Here’s what some readers had to say about our story “District 96 will review special ed in 2012-13” in the Jan. 25 edition of the Landmark.
It is often said that a measure of a school is how good the programming is for both ends of the spectrum. That the programs at either end of the spectrum, special ed, and gifted ed, are as bad as they are shows the absolute lack of leadership by the board and administration. Anyone who thinks that a gifted program can be effective when it provides only an hour a week for math does not understand the needs of gifted kids. That the quest teachers are part time clearly shows priority that this district gives to gifted education – almost none. There are clear standards for gifted education and special education and this district is clearly ignoring those. (See the National Association for Gifted Children, nagc.org for more information.) Part of that is the problem at a state level. The state of Illinois is one of the few states in the US that has no gifted education standards. District 96 is living down to the standards, because they can. Other states require Individual Education Plans for kids at both ends of the spectrum – because kids at both ends of the spectrum are defined as at risk. It seems that the district looks at kids who score extremely high on reading or math tests as “tiara’ kids. Parents of kids are often told that they don’t know what they are talking about, and just think their kids are smarter than they are.
This district could provide clear goals such as getting kids to qualify to go to the Illinois Math and Science Academy or skip freshman algebra. There should be a clear line of sight and alignment in a gifted curriculum, and the standard curriculum from first grade through high school. At this time, there is no connection between grade school and middle school or for that matter between grades. The Quest program is completely disconnected from the standard curriculum.

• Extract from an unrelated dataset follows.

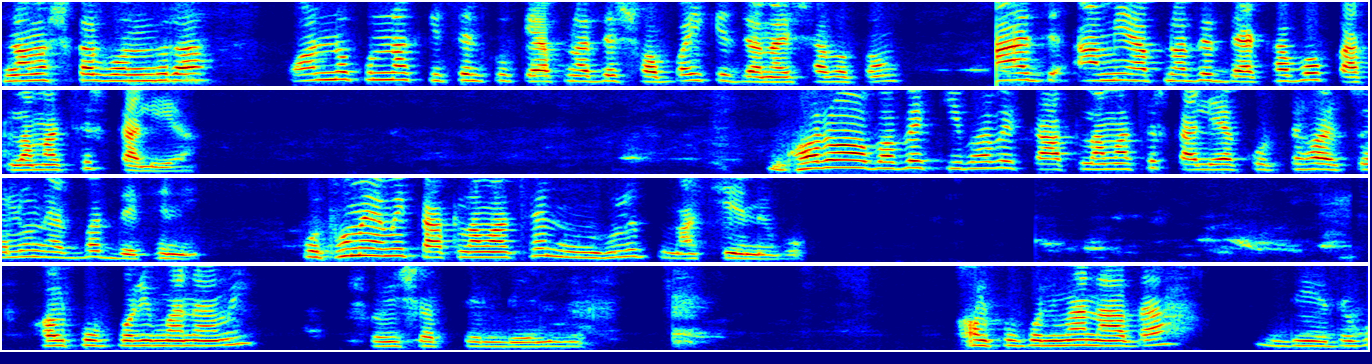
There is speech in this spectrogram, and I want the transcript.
নমস্কার বন্ধুরা, অন্নপূর্ণা কিচেন কুকে আপনাদের সবাইকে জানাই স্বাগতম। আজ আমি আপনাদের দেখাবো কাতলা মাছের কালিয়া। ঘরোয়া ভাবে কীভাবে কাতলা মাছের কালিয়া করতে হয় চলুন একবার দেখে নিই। প্রথমে আমি কাতলা মাছের নুন হলুদ মাখিয়ে নেব। অল্প পরিমাণে আমি সরিষার তেল দিয়ে নেব। অল্প পরিমাণ আদা দিয়ে দেব।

The board and the administration are fully aware of the discontent of parents, and yet do nothing. When the administration and board hears complaints, they denounce the parents for “criticizing the teachers” or belittle the parents as not knowing about education. This is not about the teachers. This is about the lack of planning, lack of attention, and desire to do the least, by the administration.
– Another Parent
I continue to be disappointed by this school board. You were elected by ALL the parents of district 96 and serve ALL the children of district 96…not just the ones who fit neatly under the bell curve.
There seems to be a new air of fiscal stewardship with some board members. Bravo. But that has to be balanced with social responsibility. Is that the reason behind trying to ignore the problems with special and gifted education? Or is it that it’s too complex an issue for this board to tackle?
I think people get caught up in the idea of fairness. Is it fair to do extra things for the kids with special needs or who are gifted? What about the other kids? Will that take away from them? Will they be forgotten?
I want to introduce a concept to this school board that they are really missing here. Being fair does not mean being equal. What being fair really means is giving each child what they need. Right now everything is nice and equal. Everybody pretty much gets the same thing. I guess I don’t see the fairness in that since kids at both ends of the spectrum need different or more resources to be successful. Meeting the needs of learners on both ends of the spectrum improves the education experience for ALL learners.
The current system is dragged down by poor leadership, lack of support to our wonderful teachers of District 96, lack of resource allocation, and lack of initiatives on this topic.
– Fair Does Not Mean Equal
It seems to me that D96 has tried to tie the Quest reading program with the programs kids see in guided reading if they are not in Quest. My personal opinion is that the program is not as good as it once was, but sometimes things must change and at least the kids are pulled out three days a week for reading.
Math, as you point out, is another story. Not only is there little to no support for gifted kids within the regular classroom when it comes to math, they are given Quest math that is simply often not of great enough difficulty/challenge for these capable kids. One hour a week for this important subject, at a level closer to a child’s ability and interest? The district (and the state) should be ashamed.
–To Another Parent